“In Professor Wahab’s class, the issues that came up and the conversations we had were amazing to me because people don’t usually talk about those topics,” she said. “We talked about race, and oppression, and privilege that we don’t even realize we have. It was a phenomenal experience.”
Wahab also challenged Jones and her classmates to consider what it would take for them to retire in the classroom.
“I’ve met teachers who can’t wait to get out of the classroom,” she added. “Some people go to schools and just work, and maybe that explains why they get burnt out. I really want to teach, so I’m thinking about how I need to take care of myself so I go in to the classroom excited and I leave excited. I can’t see myself doing any other job. I couldn’t survive in an office, and kids are the only people I can see myself spending my days with.”
In the following podcast, listen to Khalilah Jones discuss how she hopes to stay excited about education throughout her career.
Since beginning her master’s program, Jones says she’s come to realize how much she values the support of her family, mentors, and cohort members. A mother of two boys, aged 8 and 2, Jones calls the yearlong program an exercise in time management. In addition to attending classes and student teaching at her alma mater Jefferson High School, Jones spends her weekends working as a youth counselor in a residential boys home.

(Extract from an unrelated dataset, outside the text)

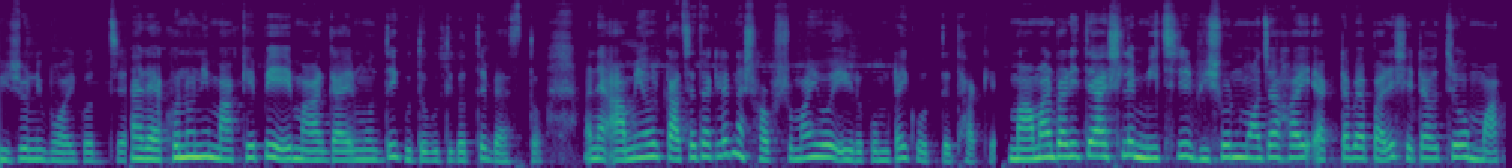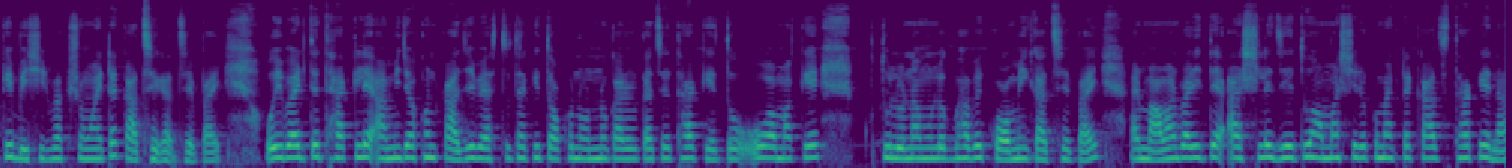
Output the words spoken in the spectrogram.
ভীষণই ভয় করছে। আর এখন উনি মাকে পেয়ে মার গায়ের মধ্যেই গুতোগুতি করতে ব্যস্ত। মানে আমি ওর কাছে থাকলে না সব সময় ও এরকমটাই করতে থাকে। মামার বাড়িতে আসলে মিছরির ভীষণ মজা হয় একটা ব্যাপারে, সেটা হচ্ছে ও মাকে বেশিরভাগ সময়টা কাছে কাছে পায়। ওই বাড়িতে থাকলে আমি যখন কাজে ব্যস্ত থাকি তখন অন্য কারোর কাছে থাকে তো ও আমাকে তুলনামূলকভাবে কমই কাছে পায়। আর মামার বাড়িতে আসলে যেহেতু আমার সেরকম একটা কাজ থাকে না,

“Sure, I’m busy,” she said. “I feel like on the small scale it’s a sacrifice, but I couldn’t tell my boys that I didn’t finish because it was hard. That’s not an excuse I’m going to accept from them, so certainly I can’t say that. I don’t think the things you want come without hard work.”
Encouraging others to rise up
When Jones thinks about the future, she sees the ways her education will affect the lives of others, drawing a direct connection between her own achievement and the potential of her students and her own children. Midway through her master’s program, she’s already looking ahead to her next degree.
“Someday, I want to get a PhD because, literally, before attending college in the South, I had never met an African American with a PhD, and I just assumed we didn’t get them,” she said. “Growing up in Portland, I’d never seen a black doctor, never seen a black lawyer, and had very few black teachers. Today, even with there being a black President, I don’t know that kids connect his success to what they can do in their own lives. I think about how different I want it to be for my sons, because they can see what I’ve attained. I want all kids to know that regardless of where they come from, they can succeed.”
The lessons Jones learned from her former teacher Linda Christensen remain central to her mission.
“I still take Linda’s advice really seriously,” she explained. “We have totally different styles of teaching, but I know I can bring her into my classroom in certain ways. Her message about the pursuit of social justice and ‘rising up’ has guided the education I have pursued as well as the educator I’m becoming.”
In and out of the classroom, Jones hopes to be a positive influence on young people, offering them the support and encouragement they need to achieve their goals.
“When I asked my eight-year-old what he wants to be when he grows up, he said he wanted to be a builder,” she said “I asked him some more questions and realized what he really wants to do is design buildings. So, I told him, ‘You don’t want to be a builder, you want to be an architect.’ That’s so important, the message that he should be thinking bigger. I think kids should always reach for the top of the scale.”